WASHINGTON — At the height of the FBI's program to discredit Dr. Martin Luther King Jr. in 1964, a key operative in the effort proposed developing "the right kind of national Negro leader . . . to overshadow Dr. King."
The candidate suggested by former Assistant FBI Director William C. Sullivan was a young New York lawyer, Samuel R. Pierce Jr., whom the FBI viewed as more malleable and less troublesome than King, according to congressional sources who have seen the FBI files.
In the same week that Sullivan made his proposal, which was approved by former FBI Director J. Edgar Hoover but never carried further, Pierce added to the luster of his already gleaming resume by arguing successfully before the Supreme Court on behalf of press freedom and the Southern Christian Leadership Conference in a landmark libel case.
Those seemingly contrasting portraits of Pierce--one, a young man whom the FBI thought it could manipulate to replace the uncontrollable King, and the other, a brilliant attorney representing a leading black civil rights organization in the highest court of the land--presaged what is taking place 25 years later.
Once again, there are two contrasting views of Pierce. But now, neither is very flattering.
On the one hand, Pierce was "Silent Sam" or "the Dud at HUD," terms commonly applied to the disengaged secretary of housing and urban development during the Ronald Reagan Administration. This is the Pierce whose profile was so low that Reagan, his boss, mistook him in 1981 for a mayor.
But a very different Pierce is portrayed by the secretary's own memos and letters during his eight-year tenure at HUD--that of a hands-on administrator who was an active force in the political influence-peddling that occurred during his tenure but is only now being disclosed.
Although Pierce told the House Government Operations subcommittee on May 25 that he was not a "hands-on" manager, he frequently issued instructions as to what interviews HUD officials could grant and even wrote words of caution about allowing a reporter from a trade publication to question an agency official on Federal Housing Administration financing.
"OK--But tell him to be very careful--I may change some of the decisions made by FHA on this subject matter," he wrote in a note signed with his initials, SRP, to HUD public affairs official Bob Nipp, who had asked on May 20, 1988, for permission to schedule a brief interview.
Stung by a highly critical April, 1983, Wall Street Journal article about his stewardship of HUD, Pierce fired off to then-Vice President George Bush a 10-page, single-spaced rebuttal prepared by Leonard Burchman, who was Pierce's assistant secretary for public affairs.
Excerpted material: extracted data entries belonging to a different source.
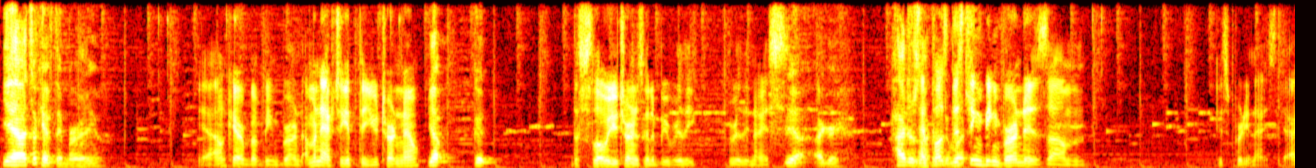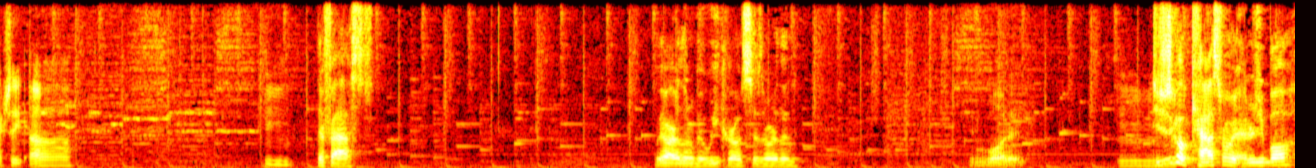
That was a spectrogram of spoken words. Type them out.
Yeah, it's okay if they burn you. Yeah, I don't care about being burned. I'm gonna actually get the U-turn now. Yep, good. The slow U-turn is gonna be really, really nice. Yeah, I agree. Hydra's and plus, this much. thing being burned is um, is pretty nice. Actually, uh, hmm. They're fast. We are a little bit weaker on Scizor than we wanted. Mm, Did you just go Castform an energy ball?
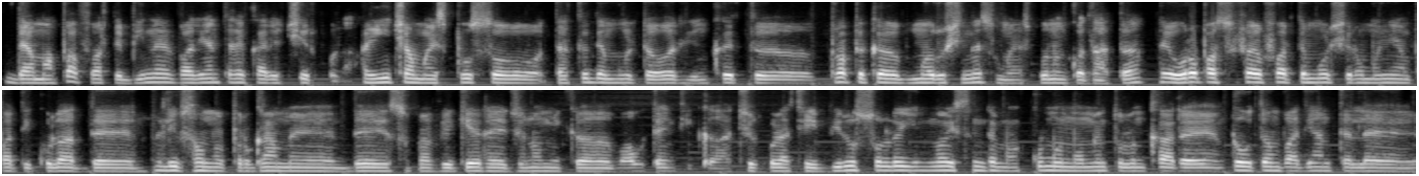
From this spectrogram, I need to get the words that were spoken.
de a mapa foarte bine variantele care circulă. Aici am mai spus-o de atât de multe ori încât uh, aproape că mă rușinesc să mai spun încă o dată. Europa suferă foarte mult și România în particular de lipsa unor programe de supraveghere genomică autentică a circulației virusului. Noi suntem acum în momentul în care căutăm variantele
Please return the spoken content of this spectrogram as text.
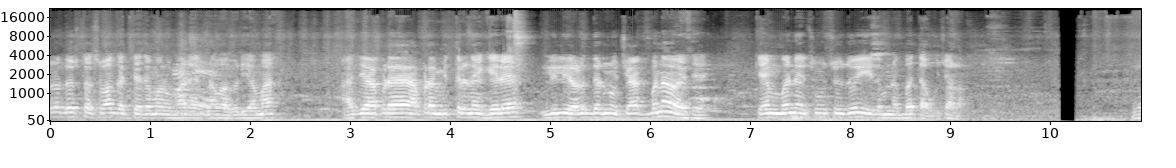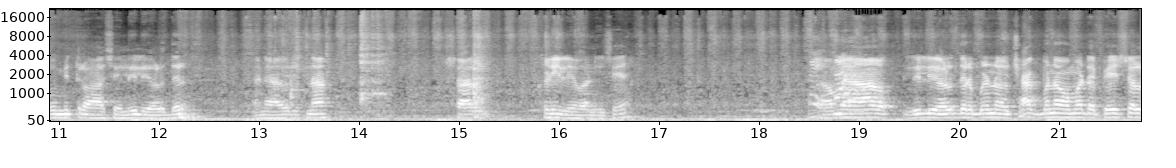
હેલો દોસ્તો સ્વાગત છે તમારું મારા એક નવા વિડીયોમાં. આજે આપણે આપણા મિત્રને ઘેરે લીલી હળદરનું શાક બનાવે છે. કેમ બને શું શું જોઈએ તમને બતાવું. ચાલો. જો મિત્રો આ છે લીલી હળદર. અને આવી રીતના સાલ ખડી લેવાની છે. અમે આ લીલી હળદર બનાવ શાક બનાવવા માટે સ્પેશિયલ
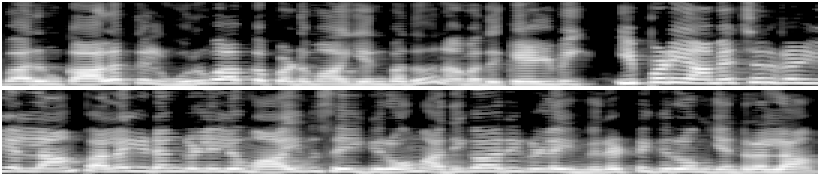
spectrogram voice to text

The memo, entitled "The Anatomy of a Hatchet Job," was sent to HUD's principal staff members and regional administrators.
Despite his long involvement with government--dating to the Dwight D. Eisenhower Administration--and his familiarity with the media, Pierce has been having difficulties in both areas in recent weeks.
It was surprising to many, for example, that the former HUD secretary, who had served as a House subcommittee counsel in the 1950s, appeared before the May subcommittee hearing without bringing along a lawyer. And some of his answers to questions, such as agreeing that he was not a "hands-on" manager, seemed injudicious to some former HUD associates.
Pierce, who was Reagan's longest-serving Cabinet member, has also demonstrated little knack for dealing with the media since the controversy began. Until an interview with The Times last week, Pierce had remained silent in the face of the press barrage--despite suggestions by close associates that he discuss his perspective on the situation.
In contrast, former HUD official Thomas T. Demery hired a prominent public relations firm and, many Pierce associates believe, helped steer the congressional inquiry away from himself.
Battering in Press
Yet Pierce remains keenly aware of the battering he has been taking in the press. He said last week that he reads at least three newspapers every day and is looking forward to his second appearance before the subcommittee, scheduled for Sept. 15. Pierce said he plans to be accompanied by a lawyer this time.
Some of Pierce's former associates have proposed organizing a campaign among civil rights leaders to speak out in his defense, but the idea has not gone beyond discussions.
The percentage of black and female employees at HUD increased under Pierce, and his fight for fair housing laws remains one of the highlights of his eight years at the agency. The Fair Housing Amendments Act of 1988, which Pierce supported vigorously, made it easier for victims of discrimination to sue and stiffened penalties for violators.
"During my time, we got way more blacks involved with HUD as independent contractors, too," Pierce said last week. "A lot of blacks got business, and we certainly didn't ask them were they Republican, Democrat, liberal or what."